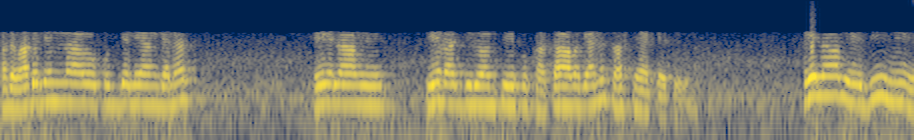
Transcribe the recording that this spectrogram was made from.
අද වද දෙන්නා වූ කුජලයන් ගැනත් ඒ වෙලාවේ සිය රජුලන් කියපු කතාව ගැන ප්‍රශ්නයක් ඇති වුණා. ඒ වෙලාවේදී මේ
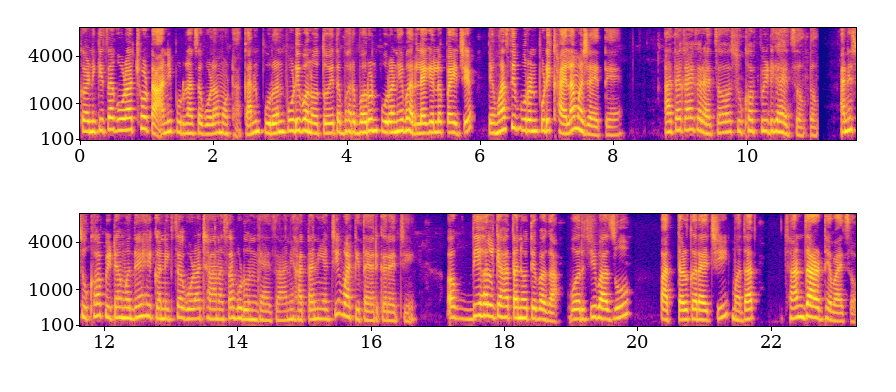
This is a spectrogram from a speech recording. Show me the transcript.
कणकीचा गोळा छोटा आणि पुरणाचा गोळा मोठा. कारण पुरणपोळी बनवतोय, तर भरभरून पुरण हे भरल्या गेलं पाहिजे. तेव्हाच ती पुरणपोळी खायला मजा येते. आता काय करायचं, सुखं पीठ घ्यायचं आणि सुखा पिठामध्ये हे कणिकचा गोळा छान असा बुडवून घ्यायचा आणि हाताने याची वाटी तयार करायची. अगदी हलक्या हाताने होते बघा. वरची बाजू पातळ करायची, मधात छान जाड ठेवायचं.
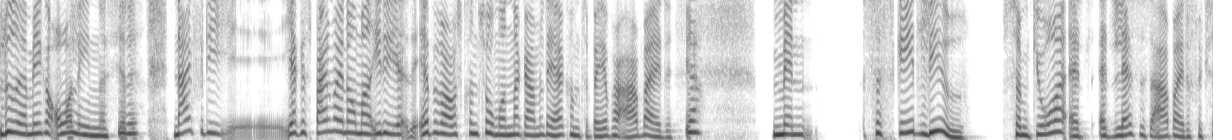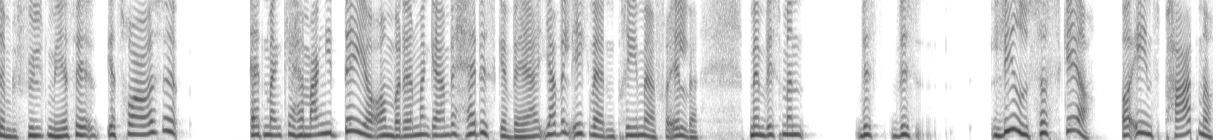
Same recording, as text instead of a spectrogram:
Lyder jeg mega overlegen, når jeg siger det? Nej, fordi øh, jeg kan spejle mig enormt meget i det. Ebbe var også kun to måneder gammel, da jeg kom tilbage på arbejde. Ja. Men så skete livet, som gjorde, at, at Lasses arbejde for eksempel fyldte mere. Så jeg, jeg tror også, at man kan have mange idéer om, hvordan man gerne vil have det skal være. Jeg vil ikke være den primære forælder. Men hvis man hvis, hvis livet så sker, og ens partner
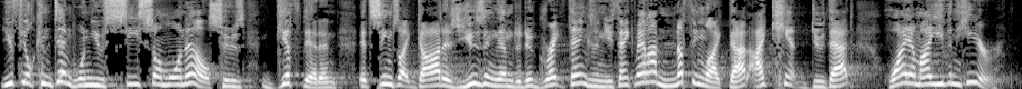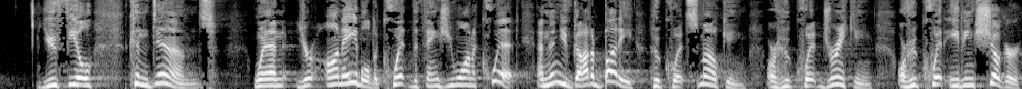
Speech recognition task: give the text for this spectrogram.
You feel condemned when you see someone else who's gifted and it seems like God is using them to do great things, and you think, man, I'm nothing like that. I can't do that. Why am I even here? You feel condemned when you're unable to quit the things you want to quit. And then you've got a buddy who quit smoking or who quit drinking or who quit eating sugar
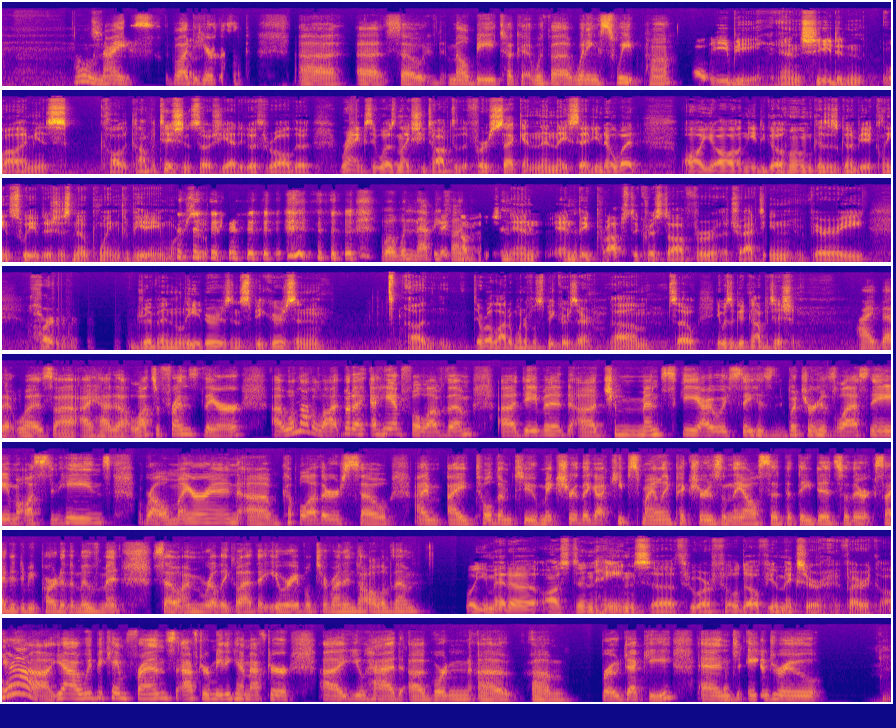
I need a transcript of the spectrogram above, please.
Oh, nice. Glad yeah. to hear that. Uh, uh, so Mel B took it with a winning sweep, huh? EB, and she didn't. Well, I mean, it's called a competition, so she had to go through all the ranks. It wasn't like she talked to the first second, and then they said, you know what, all y'all need to go home because it's going to be a clean sweep. There's just no point in competing anymore. So, well, wouldn't that be fun? And and big props to Christoph for attracting very heart-driven leaders and speakers and. Uh, there were a lot of wonderful speakers there. Um, so it was a good competition. I bet it was. Uh, I had uh, lots of friends there. Uh, well, not a lot, but a, a handful of them. Uh, David uh, Chemensky, I always say his butcher his last name. Austin Haynes, Raul Marin, um, a couple others. So I I told them to make sure they got keep smiling pictures, and they all said that they did. So they're excited to be part of the movement. So I'm really glad that you were able to run into all of them. Well, you met uh, Austin Haynes uh, through our Philadelphia mixer, if I recall. Yeah, yeah, we became friends after meeting him. After uh, you had uh, Gordon uh, um, Brodecki and Andrew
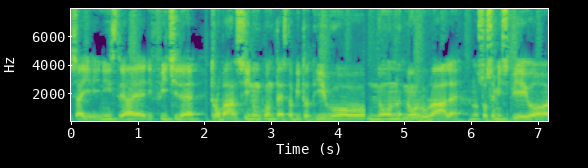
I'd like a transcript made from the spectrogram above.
sai in Istria è difficile trovarsi in un contesto abitativo non, non, rurale, non so se mi spiego,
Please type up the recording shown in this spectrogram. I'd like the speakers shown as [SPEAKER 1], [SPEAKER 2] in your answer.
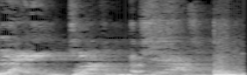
[SPEAKER 1] Lady took a chance.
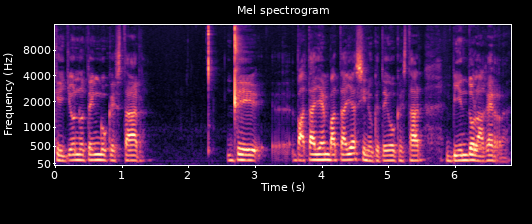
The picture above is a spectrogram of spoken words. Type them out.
que yo no tengo que estar de eh, batalla en batalla, sino que tengo que estar viendo la guerra.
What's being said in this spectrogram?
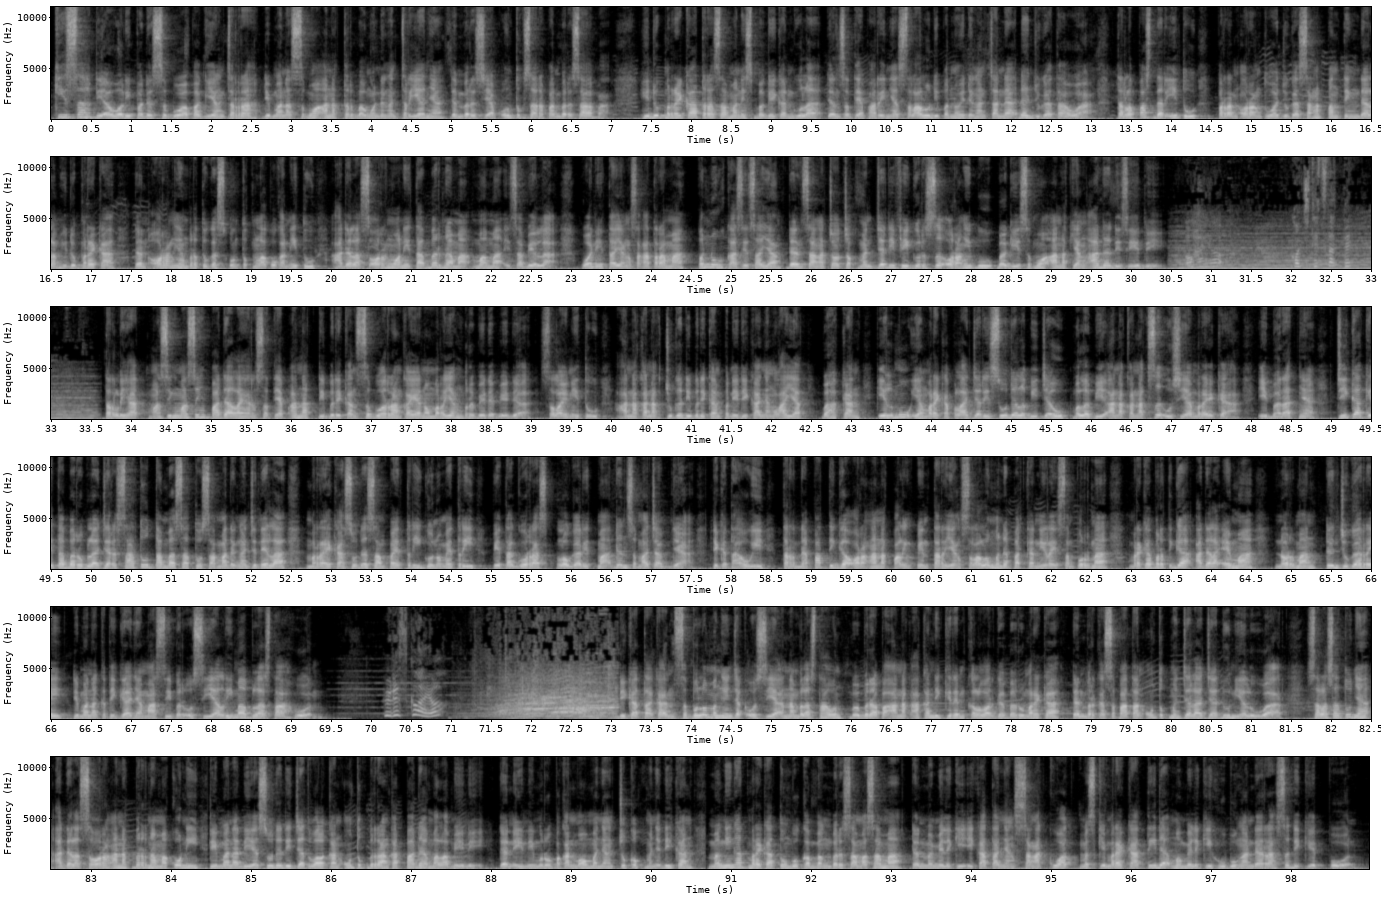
Kisah diawali pada sebuah pagi yang cerah di mana semua anak terbangun dengan cerianya dan bersiap untuk sarapan bersama. Hidup mereka terasa manis bagaikan gula dan setiap harinya selalu dipenuhi dengan canda dan juga tawa. Terlepas dari itu, peran orang tua juga sangat penting dalam hidup mereka dan orang yang bertugas untuk melakukan itu adalah seorang wanita bernama Mama Isabella. Wanita yang sangat ramah, penuh kasih sayang dan sangat cocok menjadi figur seorang ibu bagi semua anak yang ada di おはよう。こっち手伝って。Terlihat masing-masing pada leher setiap anak diberikan sebuah rangkaian nomor yang berbeda-beda. Selain itu, anak-anak juga diberikan pendidikan yang layak, bahkan ilmu yang mereka pelajari sudah lebih jauh melebihi anak-anak seusia mereka. Ibaratnya, jika kita baru belajar satu tambah satu sama dengan jendela, mereka sudah sampai trigonometri, Pitagoras, logaritma, dan semacamnya. Diketahui, terdapat tiga orang anak paling pintar yang selalu mendapatkan nilai sempurna. Mereka bertiga ketiga adalah Emma, Norman, dan juga Ray, di mana ketiganya masih berusia 15 tahun. Dikatakan sebelum menginjak usia 16 tahun, beberapa anak akan dikirim ke keluarga baru mereka dan berkesempatan untuk menjelajah dunia luar. Salah satunya adalah seorang anak bernama Koni di mana dia sudah dijadwalkan untuk berangkat pada malam ini. Dan ini merupakan momen yang cukup menyedihkan mengingat mereka tumbuh kembang bersama-sama dan memiliki ikatan yang sangat kuat meski mereka tidak memiliki hubungan darah sedikit pun.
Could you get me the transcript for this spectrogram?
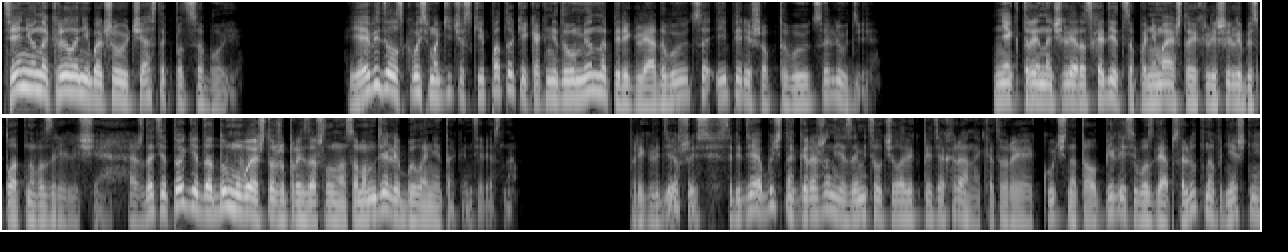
тенью накрыла небольшой участок под собой. Я видел сквозь магические потоки, как недоуменно переглядываются и перешептываются люди. Некоторые начали расходиться, понимая, что их лишили бесплатного зрелища. А ждать итоги, додумывая, что же произошло на самом деле, было не так интересно. Приглядевшись, среди обычных горожан я заметил человек пять охраны, которые кучно толпились возле абсолютно внешне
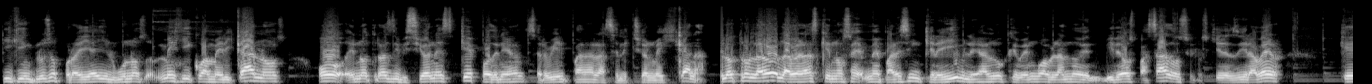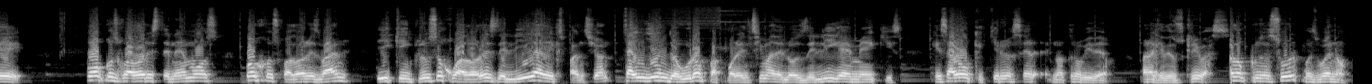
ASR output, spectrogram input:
y que incluso por ahí hay algunos mexicoamericanos o en otras divisiones que podrían servir para la selección mexicana. Del otro lado, la verdad es que no sé, me parece increíble algo que vengo hablando en videos pasados, si los quieres ir a ver, que pocos jugadores tenemos, pocos jugadores van y que incluso jugadores de liga de expansión están yendo a Europa por encima de los de Liga MX, que es algo que quiero hacer en otro video para que te suscribas. Cruz Azul, pues bueno,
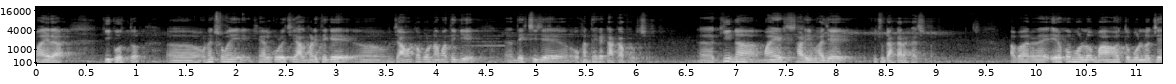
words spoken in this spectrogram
মায়েরা কী করতো অনেক সময় খেয়াল করেছি, আলমারি থেকে জামা কাপড় নামাতে গিয়ে দেখছি যে ওখান থেকে টাকা পড়ছে। কি না মায়ের শাড়ি ভাজে কিছু টাকা রাখা ছিল। আবার এরকম হলো, মা হয়তো বলল যে,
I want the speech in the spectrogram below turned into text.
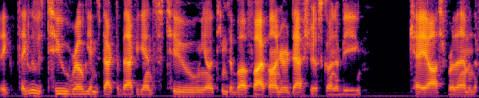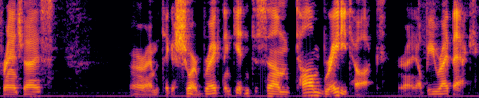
they, they lose two road games back to back against two you know teams above 500. That's just going to be chaos for them in the franchise. All right, I'm gonna take a short break, then get into some Tom Brady talk. All right, I'll be right back.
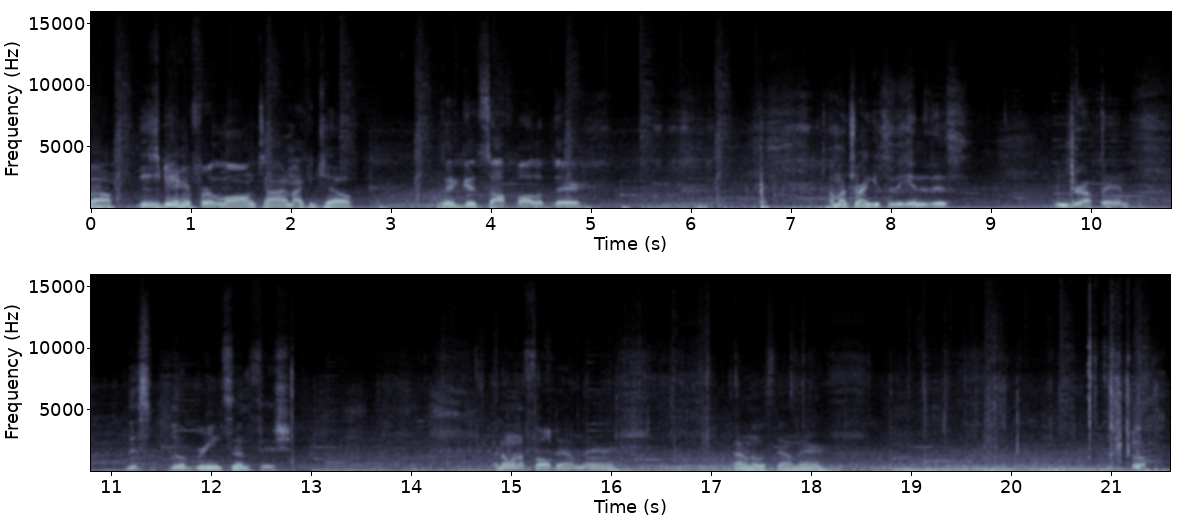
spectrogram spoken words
Wow, this has been here for a long time. I can tell. Looks like a good softball up there. I'm gonna try and get to the end of this and drop in this little green sunfish. I don't want to fall down there. I don't know what's down there. Ugh.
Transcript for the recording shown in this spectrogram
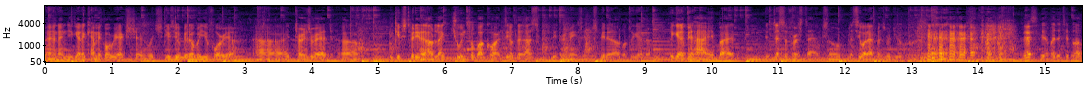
And then you get a chemical reaction which gives you a bit of a euphoria. Uh, it turns red. Um, you keep spitting it out like chewing tobacco until the last bit remains and you spit it out altogether. You get a bit high, but it's just the first time. So let's see what happens with you. This? yeah, bite the tip off.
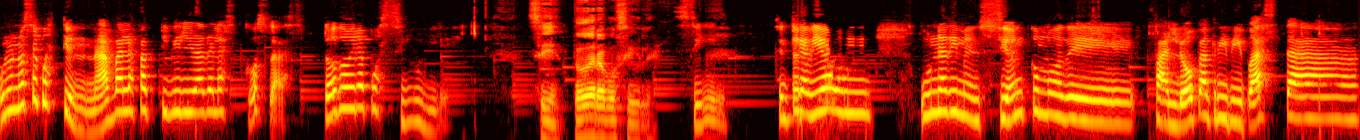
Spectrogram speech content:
uno no se cuestionaba la factibilidad de las cosas. Todo era posible. Sí, todo era posible. Sí. Siento que había un- una dimensión como de falopa, creepypasta,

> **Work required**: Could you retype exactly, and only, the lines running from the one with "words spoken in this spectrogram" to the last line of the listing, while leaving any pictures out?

> **Answer section**:
words spoken in this spectrogram
মায়েরা কী করতো অনেক সময় খেয়াল করেছি, আলমারি থেকে জামা কাপড় নামাতে গিয়ে দেখছি যে ওখান থেকে টাকা পড়ছে। কি না মায়ের শাড়ি ভাজে কিছু টাকা রাখা ছিল। আবার এরকম হলো, মা হয়তো বলল যে,
I want the speech in the spectrogram below turned into text.
they, they lose two road games back to back against two you know teams above 500. That's just going to be chaos for them in the franchise. All right, I'm gonna take a short break, then get into some Tom Brady talk. All right, I'll be right back.
spectrogram spoken words
Wow, this has been here for a long time. I can tell. Looks like a good softball up there. I'm gonna try and get to the end of this and drop in this little green sunfish. I don't want to fall down there. I don't know what's down there. Ugh.
Transcript for the recording shown in this spectrogram
And then you get a chemical reaction which gives you a bit of a euphoria. Uh, it turns red. Um, you keep spitting it out like chewing tobacco until the last bit remains and you spit it out altogether. You get a bit high, but it's just the first time. So let's see what happens with you. This? yeah, bite the tip off.
Spectrogram speech content:
uno no se cuestionaba la factibilidad de las cosas. Todo era posible. Sí, todo era posible. Sí. Siento que había un- una dimensión como de falopa, creepypasta,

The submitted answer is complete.